# What the exercise asks
Look through the records below, and whenever a line contains "spectrogram", copy it.
#### Working data ####
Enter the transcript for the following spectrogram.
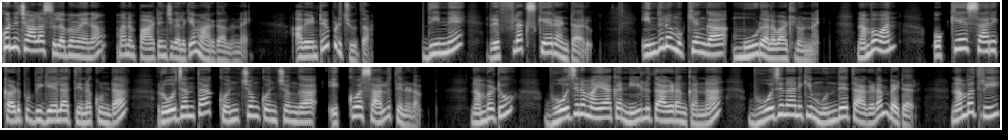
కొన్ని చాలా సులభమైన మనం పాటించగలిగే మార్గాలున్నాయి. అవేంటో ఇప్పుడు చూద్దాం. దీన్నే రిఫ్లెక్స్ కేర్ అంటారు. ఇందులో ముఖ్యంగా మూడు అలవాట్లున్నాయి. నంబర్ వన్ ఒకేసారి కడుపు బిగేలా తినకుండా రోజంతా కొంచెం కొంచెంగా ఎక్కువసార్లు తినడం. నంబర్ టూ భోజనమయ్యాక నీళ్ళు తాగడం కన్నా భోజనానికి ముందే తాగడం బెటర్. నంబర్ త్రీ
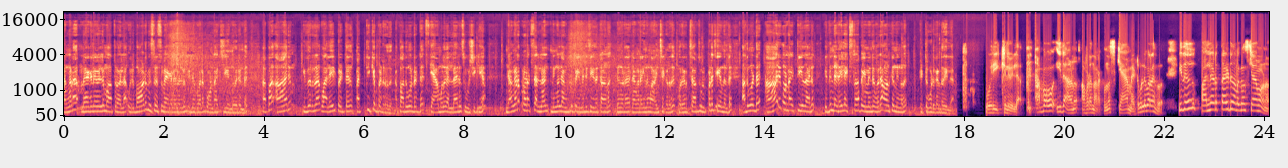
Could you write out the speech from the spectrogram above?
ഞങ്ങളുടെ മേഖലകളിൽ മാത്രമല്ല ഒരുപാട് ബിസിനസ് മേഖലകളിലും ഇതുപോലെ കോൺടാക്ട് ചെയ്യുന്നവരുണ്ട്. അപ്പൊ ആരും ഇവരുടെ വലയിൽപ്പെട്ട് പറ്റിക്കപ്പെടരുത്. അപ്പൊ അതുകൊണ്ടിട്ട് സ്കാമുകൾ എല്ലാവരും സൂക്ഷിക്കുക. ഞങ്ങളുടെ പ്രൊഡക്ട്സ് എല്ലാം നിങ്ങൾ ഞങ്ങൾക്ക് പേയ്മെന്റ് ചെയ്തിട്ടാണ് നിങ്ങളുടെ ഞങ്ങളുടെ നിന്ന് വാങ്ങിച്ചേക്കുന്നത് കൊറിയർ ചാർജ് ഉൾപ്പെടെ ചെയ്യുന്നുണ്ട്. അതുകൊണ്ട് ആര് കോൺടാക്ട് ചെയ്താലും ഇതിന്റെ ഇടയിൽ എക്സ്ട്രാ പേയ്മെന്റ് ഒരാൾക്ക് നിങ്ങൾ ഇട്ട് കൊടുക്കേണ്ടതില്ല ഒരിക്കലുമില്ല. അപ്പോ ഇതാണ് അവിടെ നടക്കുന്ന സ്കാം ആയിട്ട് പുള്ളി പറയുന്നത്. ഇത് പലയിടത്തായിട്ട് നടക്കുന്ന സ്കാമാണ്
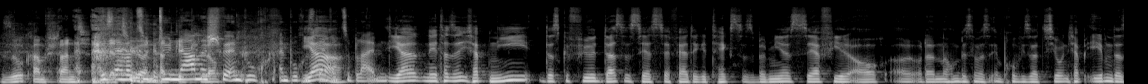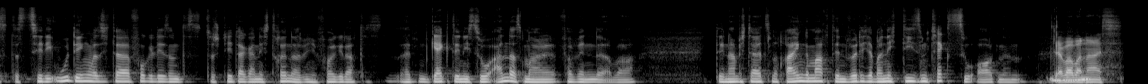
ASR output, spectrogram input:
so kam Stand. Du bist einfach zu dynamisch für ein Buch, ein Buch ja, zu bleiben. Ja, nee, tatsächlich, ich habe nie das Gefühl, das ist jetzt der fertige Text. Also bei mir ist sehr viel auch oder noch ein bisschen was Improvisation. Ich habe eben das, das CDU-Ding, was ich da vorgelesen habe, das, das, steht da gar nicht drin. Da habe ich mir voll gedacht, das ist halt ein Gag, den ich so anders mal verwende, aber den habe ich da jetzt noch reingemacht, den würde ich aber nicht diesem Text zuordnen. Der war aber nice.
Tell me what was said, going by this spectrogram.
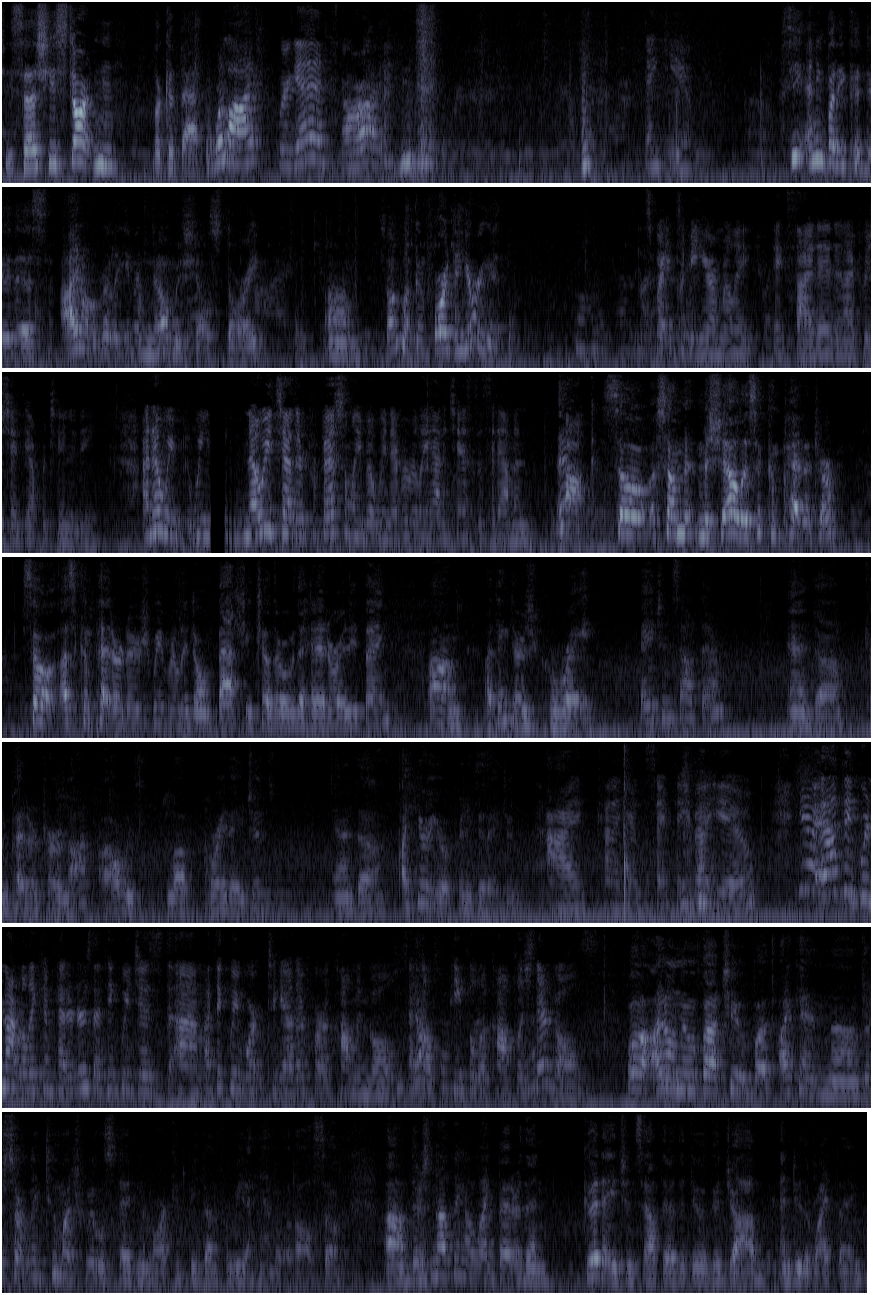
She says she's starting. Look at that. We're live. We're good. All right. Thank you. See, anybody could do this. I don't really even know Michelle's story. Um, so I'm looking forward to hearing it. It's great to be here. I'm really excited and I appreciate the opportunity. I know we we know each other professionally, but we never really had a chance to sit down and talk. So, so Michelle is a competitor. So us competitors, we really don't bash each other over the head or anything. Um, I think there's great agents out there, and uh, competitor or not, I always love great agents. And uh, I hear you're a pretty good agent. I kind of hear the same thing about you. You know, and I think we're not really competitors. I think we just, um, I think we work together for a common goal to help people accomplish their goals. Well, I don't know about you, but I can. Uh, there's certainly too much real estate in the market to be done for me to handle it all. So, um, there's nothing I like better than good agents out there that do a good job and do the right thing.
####
# Result of the task
Enter the transcript for the following spectrogram.
Could you write out the speech from the spectrogram above?
ASR output, spectrogram input:
Tell me what was said, going by this spectrogram.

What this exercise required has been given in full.